WHAT YOU HAVE TO DO >> Return each line exactly, from the one that has "Can you tell" through the end of the entries, both ends included. Pictures do not belong.

Data items
((

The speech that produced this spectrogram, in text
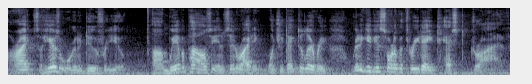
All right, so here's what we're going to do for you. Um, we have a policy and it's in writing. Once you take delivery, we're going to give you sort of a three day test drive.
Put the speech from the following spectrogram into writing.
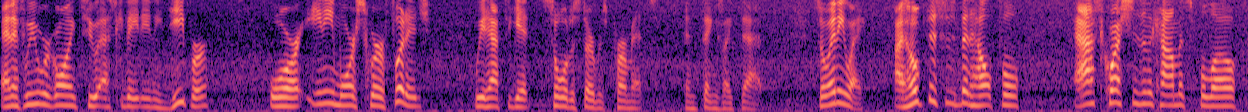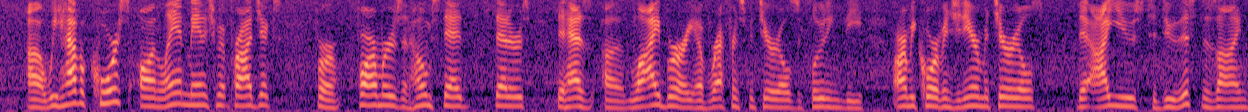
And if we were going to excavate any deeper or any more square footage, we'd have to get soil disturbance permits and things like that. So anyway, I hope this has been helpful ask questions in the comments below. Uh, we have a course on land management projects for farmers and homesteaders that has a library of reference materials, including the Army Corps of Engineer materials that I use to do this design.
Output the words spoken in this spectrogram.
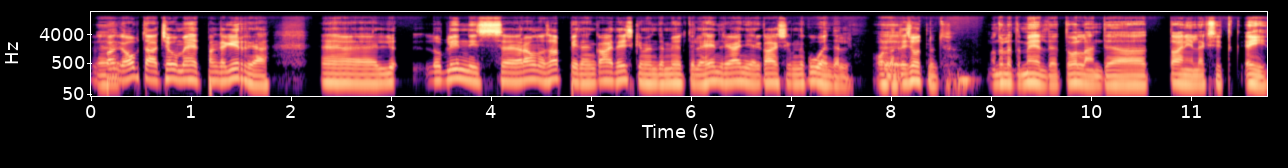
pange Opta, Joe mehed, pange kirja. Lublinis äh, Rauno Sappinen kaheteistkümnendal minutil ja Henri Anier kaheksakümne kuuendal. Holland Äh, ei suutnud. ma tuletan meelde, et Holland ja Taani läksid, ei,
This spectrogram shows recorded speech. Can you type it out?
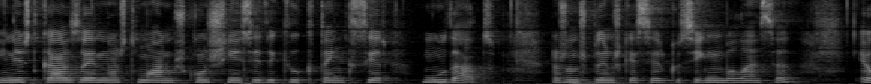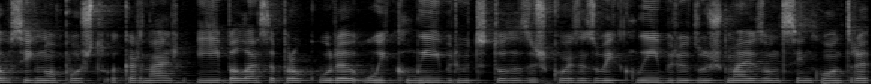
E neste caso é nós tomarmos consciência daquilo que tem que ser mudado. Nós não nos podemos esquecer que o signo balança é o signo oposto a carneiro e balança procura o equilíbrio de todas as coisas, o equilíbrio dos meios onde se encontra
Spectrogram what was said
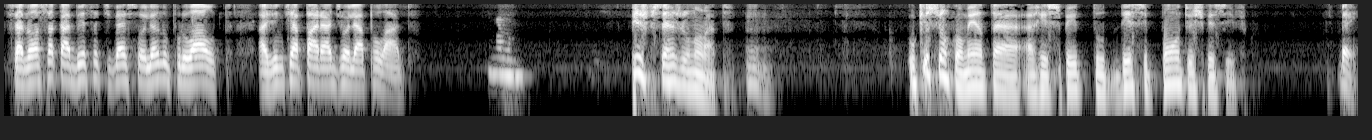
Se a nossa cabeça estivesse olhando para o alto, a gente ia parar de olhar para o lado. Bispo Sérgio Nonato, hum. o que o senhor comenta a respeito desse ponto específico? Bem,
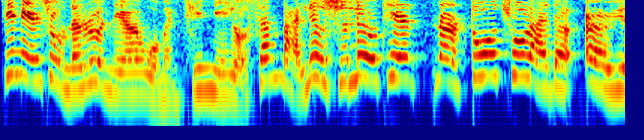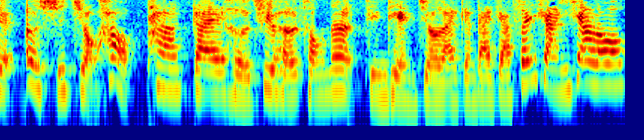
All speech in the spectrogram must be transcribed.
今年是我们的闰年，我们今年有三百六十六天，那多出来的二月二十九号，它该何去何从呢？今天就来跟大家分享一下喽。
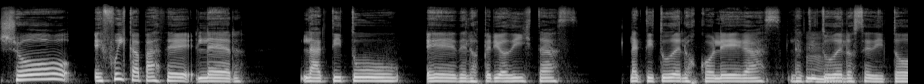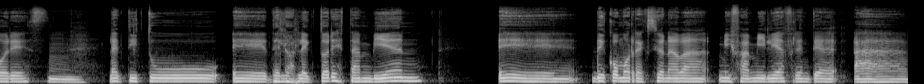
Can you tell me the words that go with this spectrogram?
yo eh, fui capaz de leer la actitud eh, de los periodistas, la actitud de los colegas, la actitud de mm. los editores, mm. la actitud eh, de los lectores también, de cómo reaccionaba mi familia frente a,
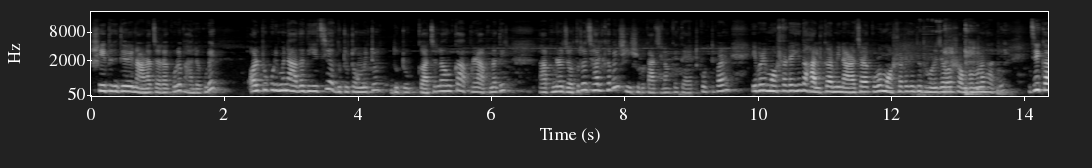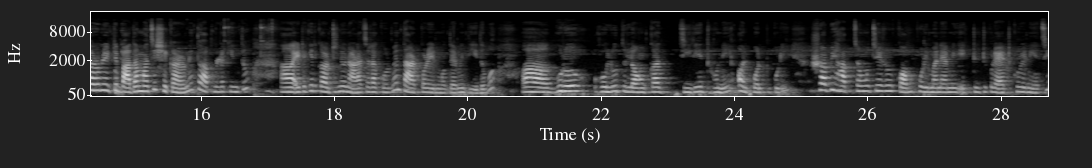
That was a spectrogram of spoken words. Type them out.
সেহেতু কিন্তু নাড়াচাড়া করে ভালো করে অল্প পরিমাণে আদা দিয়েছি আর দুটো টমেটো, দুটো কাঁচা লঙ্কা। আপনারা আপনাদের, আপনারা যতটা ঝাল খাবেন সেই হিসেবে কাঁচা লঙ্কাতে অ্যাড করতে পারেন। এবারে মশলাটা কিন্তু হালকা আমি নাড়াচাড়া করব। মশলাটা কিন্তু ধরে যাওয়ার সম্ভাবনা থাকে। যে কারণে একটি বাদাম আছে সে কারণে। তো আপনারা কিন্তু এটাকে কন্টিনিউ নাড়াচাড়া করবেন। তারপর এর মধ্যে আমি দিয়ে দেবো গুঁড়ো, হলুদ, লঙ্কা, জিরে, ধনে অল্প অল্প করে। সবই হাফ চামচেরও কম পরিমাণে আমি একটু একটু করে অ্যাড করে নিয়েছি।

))

RESULT >>
Can you tell me the words that go with this spectrogram?
yo eh, fui capaz de leer la actitud eh, de los periodistas, la actitud de los colegas, la actitud de mm. los editores, mm. la actitud eh, de los lectores también, de cómo reaccionaba mi familia frente a,
That was a spectrogram of spoken words. Type them out.
সেহেতু কিন্তু নাড়াচাড়া করে ভালো করে অল্প পরিমাণে আদা দিয়েছি আর দুটো টমেটো, দুটো কাঁচা লঙ্কা। আপনারা আপনাদের, আপনারা যতটা ঝাল খাবেন সেই হিসেবে কাঁচা লঙ্কাতে অ্যাড করতে পারেন। এবারে মশলাটা কিন্তু হালকা আমি নাড়াচাড়া করব। মশলাটা কিন্তু ধরে যাওয়ার সম্ভাবনা থাকে। যে কারণে একটি বাদাম আছে সে কারণে। তো আপনারা কিন্তু এটাকে কন্টিনিউ নাড়াচাড়া করবেন। তারপর এর মধ্যে আমি দিয়ে দেবো গুঁড়ো, হলুদ, লঙ্কা, জিরে, ধনে অল্প অল্প করে। সবই হাফ চামচেরও কম পরিমাণে আমি একটু একটু করে অ্যাড করে নিয়েছি।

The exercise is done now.